In a highly anticipated move, last week the Bank of England (BoE) cut the base rate by a quarter of a per cent to 0.25%. Prompted by the outcome of the EU Referendum, the latest monthly meeting of the BoE’s Monetary Policy Committee resulted in the decision to make the rate cut – the first since 2009.
Here we look at the impact the rate cut will have and the long term prospects for savers and investors.
Depending on your position, last week’s announcement will likely have been met by one of two reactions – despair if you’re a saver with a large amount of cash reserves or perhaps a glimmer of hope if you have a large mortgage to pay or are looking to invest further in property over the coming months.
The rate cut was highly anticipated; in fact some commentators had predicted that the cut would come last month, immediately after the referendum result. What is clear from the BoE’s decision is that an environment of low interest rates is here to stay for at least the mid-term, and potentially for the long term. Some analysts are predicting that rates will fall further over the coming months and could remain at or close to zero, or perhaps even into the unchartered territory of negative base level rates, for the rest of the decade.
It is expected that the rate cut will filter through to banks and we will start to see a reduction in interest rates on savings accounts. This is particularly bad news for those savers with the majority of their investable funds in cash. Even prior to the base rate cut the average interest rate for ISA savers was below 1%, representing a poor potential return in anyone’s book, but particularly if you rely on income from savings.
It is for this reason that some financial analysts are predicting an increase in the number of savers moving their funds away from the low interest rate environment of the banks into the world of stocks and shares – an area that some savers have traditionally been wary of.
Stock market returns have vastly outweighed interest rates in recent times and the base rate cut signals the continuation of this position. Although the worlds’ stock markets can fluctuate off the back of political, business and economic news, it is still possible to achieve around 3% – 4% per annum of income from investment funds in the UK. In addition to the income (which is variable and not guaranteed) you also have the potential for capital growth from the investment value itself, although this can also go up and down.
If entering into the markets for the first time, we advise investors to consider diversifying their asset allocation across a variety of different low correlated asset classes and geographical regions to help reduce the overall level of risk. The right blend of assets means that over time, the peaks and troughs of their performance should balance out and effectively smooth the investment returns over the longer term.
One of the main reasons savers avoid stocks and shares investments is the risk to their capital. The value of the investment can fluctuate on a daily basis and is not guaranteed.
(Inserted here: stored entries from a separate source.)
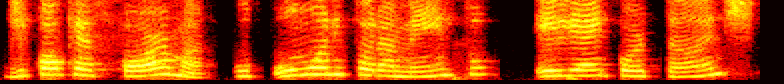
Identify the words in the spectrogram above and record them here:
de qualquer forma, o, o monitoramento ele é importante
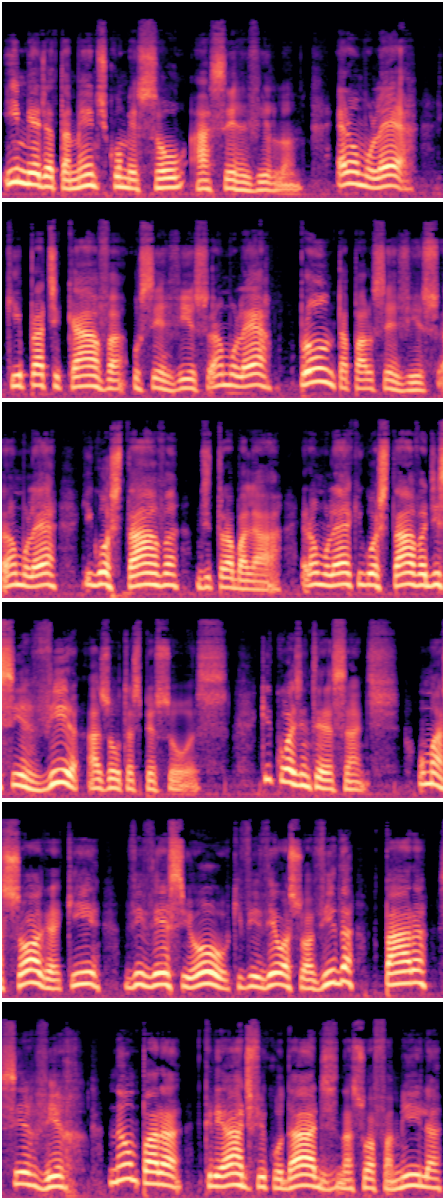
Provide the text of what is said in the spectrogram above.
imediatamente começou a servi-lo. Era uma mulher que praticava o serviço, era uma mulher pronta para o serviço. Era uma mulher que gostava de trabalhar, era uma mulher que gostava de servir as outras pessoas. Que coisa interessante. Uma sogra que vivenciou, que viveu a sua vida para servir, não para criar dificuldades na sua família,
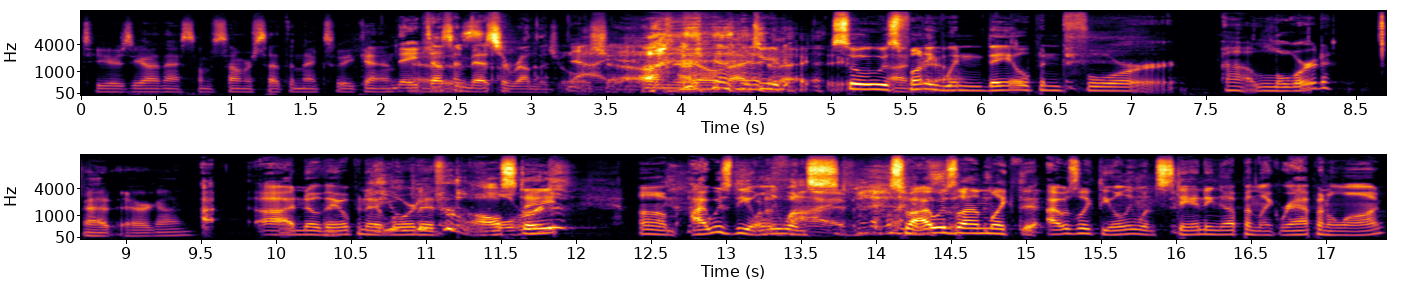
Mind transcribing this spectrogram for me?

For this reason alone, those investors with a particularly risk averse attitude might be better placed to leave their savings in other ‘less risky’ environments, such as cash based deposits.
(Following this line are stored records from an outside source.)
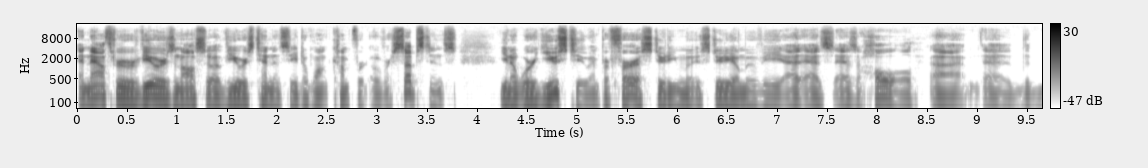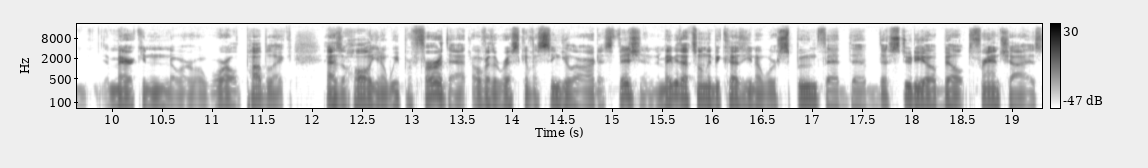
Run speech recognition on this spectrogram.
and now through reviewers and also a viewer's tendency to want comfort over substance, you know, we're used to and prefer a studio studio movie as as a whole, uh, uh, the American or, or world public as a whole. You know, we prefer that over the risk of a singular artist's vision, and maybe that's only because you know we're spoon fed the the studio built franchise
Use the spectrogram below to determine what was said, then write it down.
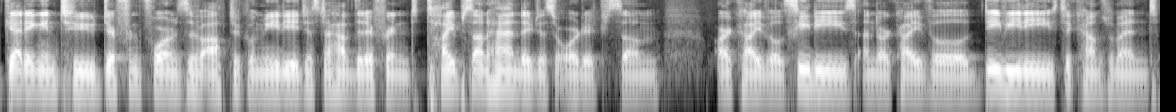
getting into different forms of optical media just to have the different types on hand. I've just ordered some archival CDs and archival DVDs to complement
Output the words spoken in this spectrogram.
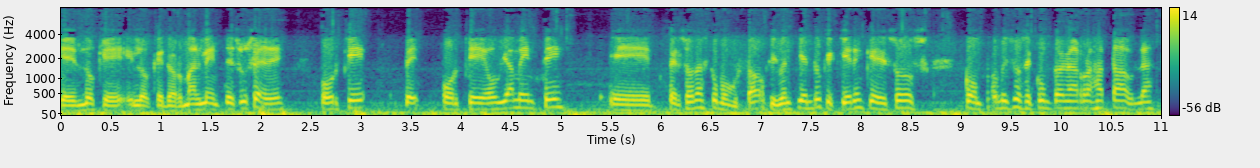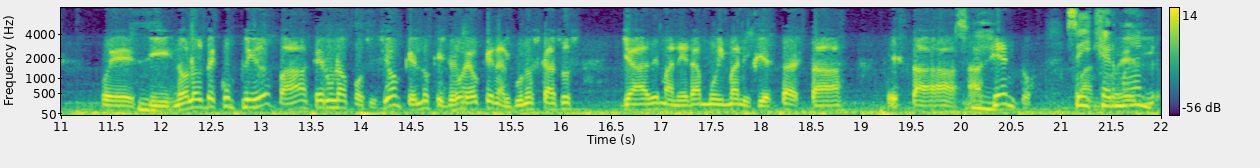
que es lo que, lo que normalmente sucede, porque, porque obviamente eh, personas como Gustavo, que yo entiendo que quieren que esos compromisos se cumplan a rajatabla, pues si no los ve cumplidos va a hacer una oposición, que es lo que yo veo que en algunos casos ya de manera muy manifiesta está, está Sí. haciendo. Sí, Germán. él-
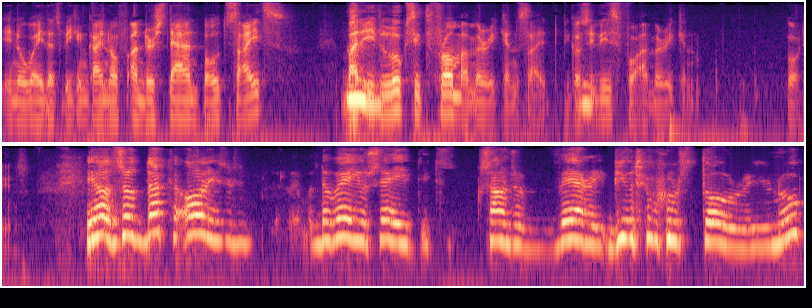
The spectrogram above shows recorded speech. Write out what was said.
in a way that we can kind of understand both sides, but it looks it from American side because it is for American audience. Yeah, so that all is the way you say it. It sounds a very beautiful story. You know,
However, the record low level of interest rates, along with the potential for charges being levied on balances held in bank accounts, which has recently been mooted, is understandably leading to a renewed interest in alternative financial planning strategies. Any change to the way you invest your money needs to be viewed alongside your wider financial circumstances as there are numerous factors that might affect the suitability of one investment vehicle over another.
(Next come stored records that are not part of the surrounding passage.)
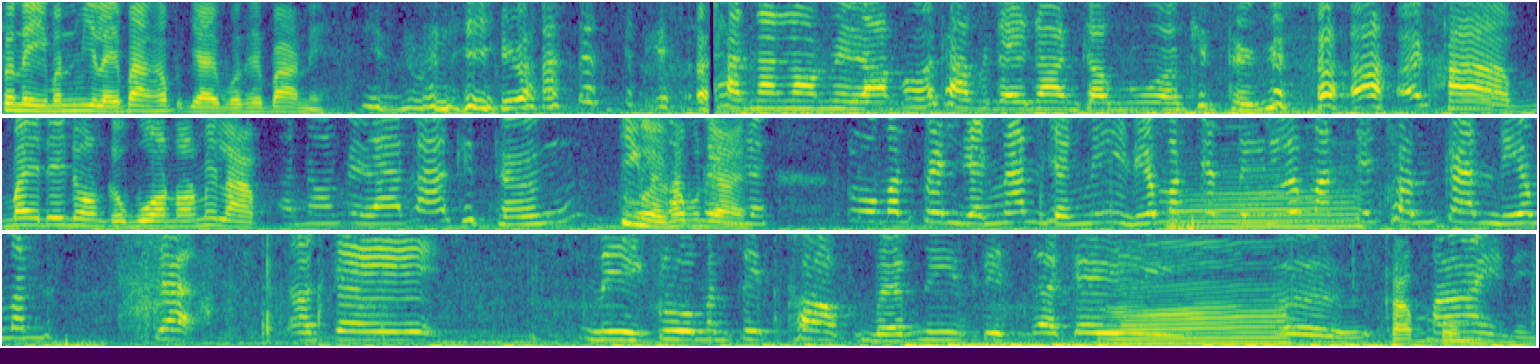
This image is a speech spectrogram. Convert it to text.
เสน่ห์มันมีอะไรบ้างครับยายวัวไทยบ้านนี่ มันดีว่า ถ้านอนนอนไม่หลับเออถ้าไม่ได้นอนกับงัวคิดถึงถ้าไม่ได้นอนกับวัวนอนไม่หลับ นอนไม่หลับมากคิดถึงจริงเหรอครับคุณยายกลัวมันเป็นอย่างนั้นอย่างนี้ เดี๋ยวมันจะตื่นแล้วมันจะชนกัน เดี๋ยวมันจะอะไรนี่กลัวมันติดขอบแบบนี้ติดอะไรอ๋อเออครับผมไม่นี่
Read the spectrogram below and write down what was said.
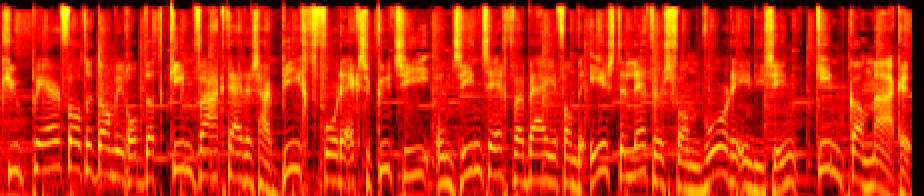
Cuper valt het dan weer op dat Kim vaak tijdens haar biecht voor de executie een zin zegt waarbij je van de eerste letters van woorden in die zin Kim kan maken.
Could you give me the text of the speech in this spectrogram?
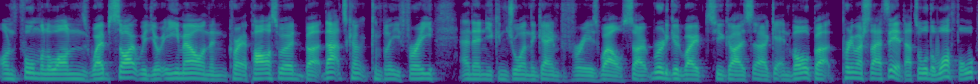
on Formula One's website with your email and then create a password. But that's completely free, and then you can join the game for free as well. So really good way to you guys uh, get involved. But pretty much that's it. That's all the waffle.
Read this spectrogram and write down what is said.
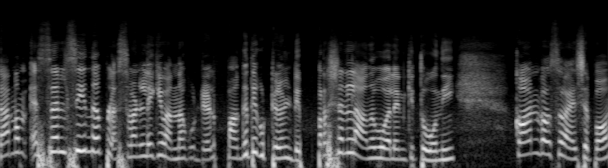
കാരണം എസ് എൽ സിന്ന് പ്ലസ് വണ്ണിലേക്ക് വന്ന കുട്ടികൾ പകുതി കുട്ടികൾ ഡിപ്രഷനിലാണെന്ന് പോലെ എനിക്ക് തോന്നി. കോൺബോക്സ് വായിച്ചപ്പോൾ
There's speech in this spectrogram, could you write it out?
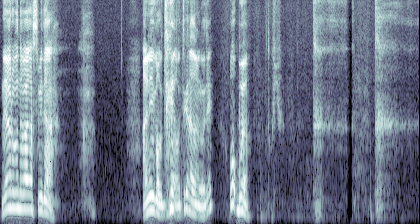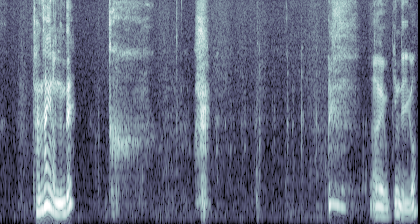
네 여러분들 반갑습니다. 아니 이거 어떻게 어떻게 나가는 거지? 어 뭐야? 잔상이 남는데? 아 웃긴데 이거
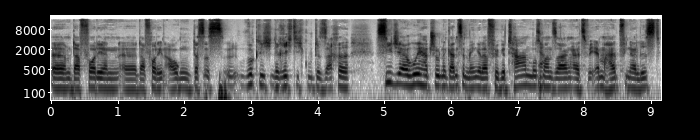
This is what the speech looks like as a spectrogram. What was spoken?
ähm, da, vor den, äh, da vor den Augen. Das ist äh, wirklich eine richtig gute Sache. CJ Hui hat schon eine ganze Menge dafür getan, muss ja. man sagen, als WM-Halbfinalist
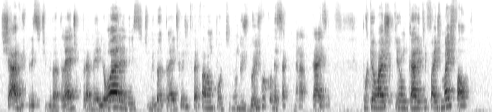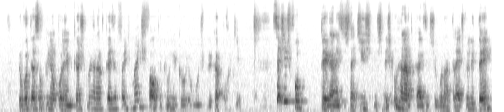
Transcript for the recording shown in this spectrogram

For a review of your current financial planning strategy or to speak to us about putting a revised plan in place in light of the interest rate cut, please contact us.
Gresham Wealth Management is a chartered firm of independent financial advisers. The value of investments can fall as well as rise and you may not get back what you invest.